All of these Beijing-appointed officials served Chinese immediate needs during different periods of the colonial regime. For example, Burhan Shahidi and Saifuddin Azizi played roles in the capture of East Turkestan by the Chinese Red Army and the dissolution of the East Turkestan national army. İsmail Amat and Tömür Dawamat played roles in the rapid increase in Chinese immigrants in the Uyghur region. Abdul’ahat Abdulrixit and Ismail Tiliwaldi played roles in the fight against ethnic separatism and “terrorism.” Finally, Nur Bekri pioneered the suspension of the Uyghur language in education systems under the name of bilingual policy, and Shohrat Zakir played a historical role in the construction of the camps under the guise of fighting religious extremism.
Erkin Tuniyaz, in his role, came to the rescue of the regime against the international criticism that China faced on the issue of the Uyghur genocide.
These puppet officials are supported by Beijing in the extent and scale of their role; a comfortable standard of living has always been provided for them and their families.
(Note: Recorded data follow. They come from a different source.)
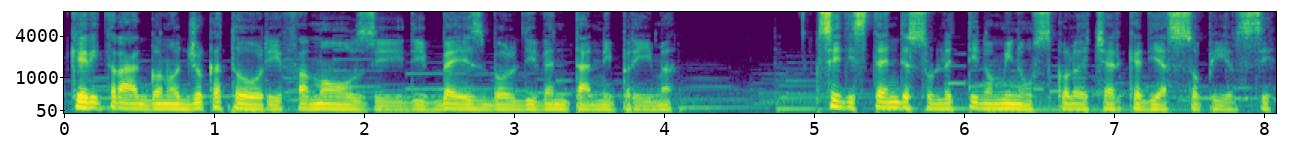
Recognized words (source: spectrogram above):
che ritraggono giocatori famosi di baseball di vent'anni prima. Si distende sul lettino minuscolo e cerca di assopirsi.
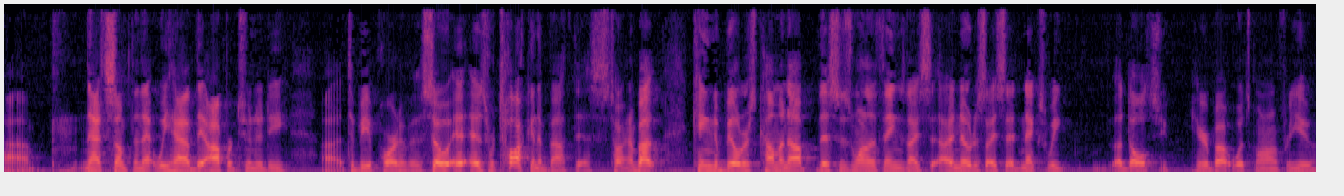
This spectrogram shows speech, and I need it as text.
Uh, that's something that we have the opportunity uh, to be a part of it. So as we're talking about this, talking about kingdom builders coming up, this is one of the things I, I noticed I said next week, adults, you hear about what's going on for you.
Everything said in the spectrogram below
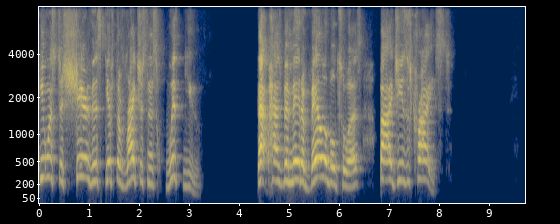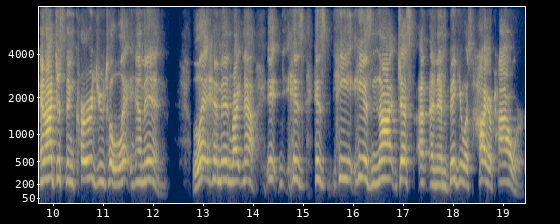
he wants to share this gift of righteousness with you. That has been made available to us by Jesus Christ. And I just encourage you to let him in. Let him in right now. It, his his he he is not just a, an ambiguous higher power.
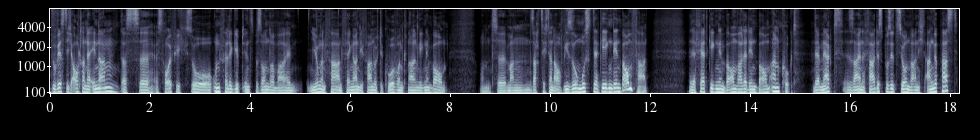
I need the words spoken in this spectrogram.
Du wirst dich auch daran erinnern, dass äh, es häufig so Unfälle gibt, insbesondere bei jungen Fahranfängern, die fahren durch die Kurve und knallen gegen den Baum. Und äh, man sagt sich dann auch, wieso muss der gegen den Baum fahren? Der fährt gegen den Baum, weil er den Baum anguckt. Der merkt, seine Fahrdisposition war nicht angepasst.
Considering the isolation of the region, especially the limited freedom of travel for Uyghurs, visiting foreign countries is not only a duty but also a reward for these puppets. Clearly, that is why our friend was making fun of the “artist” Tuniyaz and “pitying” him when his visit was canceled.
Puppets are known for their soft necks and obedience to Chinese authorities and, conversely, for their stubbornness, arrogance, and brutality toward Uyghurs.
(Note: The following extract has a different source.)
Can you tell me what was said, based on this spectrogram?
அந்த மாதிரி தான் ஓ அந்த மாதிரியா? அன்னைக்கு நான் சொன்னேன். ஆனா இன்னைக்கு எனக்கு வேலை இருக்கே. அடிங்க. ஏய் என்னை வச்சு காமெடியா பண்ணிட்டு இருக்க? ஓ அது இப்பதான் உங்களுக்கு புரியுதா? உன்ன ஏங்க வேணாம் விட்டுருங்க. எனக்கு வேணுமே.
Therefore, Uyghurs see these puppet officials as traitors. Since these views are general and uncontroversial, there are no critical articles or books written about them; only sarcastic nicknames are given.
For example, Tömür Dawamat is nicknamed “Tömür Texse.” “Texse” means “iron plate.” This nickname refers to the term “platter bearer,” which refers to sycophants in Uyghur. Abdul’ahat Abdulrixit is nicknamed “Ablet Omaq.” “Omaq” (cute) refers to babies who always smile and do not upset their parents. He was given this nickname because of his record of never complaining about any unreasonable demands or orders from the Chinese. Ismail Tiliwaldi is called “Ismail Beqiwaldi,” which means “to be adopted” by Chinese authorities. Nur Bekri is referred to as “Wang Bekri” because he did not stray an inch from the line of Wang Feng (a former Han Chinese governor of Xinjiang) at any time. Finally, Shohrat Zakir’s surname, is incompletely pronounced as “Shohrat Za” (coal dust), meaning that he is unnecessary and useless for Uyghur society.
Prior to 2017, while serving in Hotan and elsewhere, Erkin Tuniyaz was known for his shyness before Chinese officials. He was nicknamed “the slave Tuniyaz” at that time, mocking that this attitude contradicted his given name, Erkin (freedom). In recent years, his nickname has changed to “Ertis Tuniyaz” due to his role at the United Nations. “Ertis” in Uyghur comes from the term “artist” in English and also means “actor.”
Therefore, the fact that the British MPs have blocked Erkin Tuniyaz’s visit to the UK, and the USA has sanctioned him, is a true representation of the voice of the Uyghur people, and a sign of genuine sympathy for the suffering of the Uyghurs. It is a fitting slap in the face of all those who support the oppressors and cover up the Uyghur genocide and other crimes against humanity.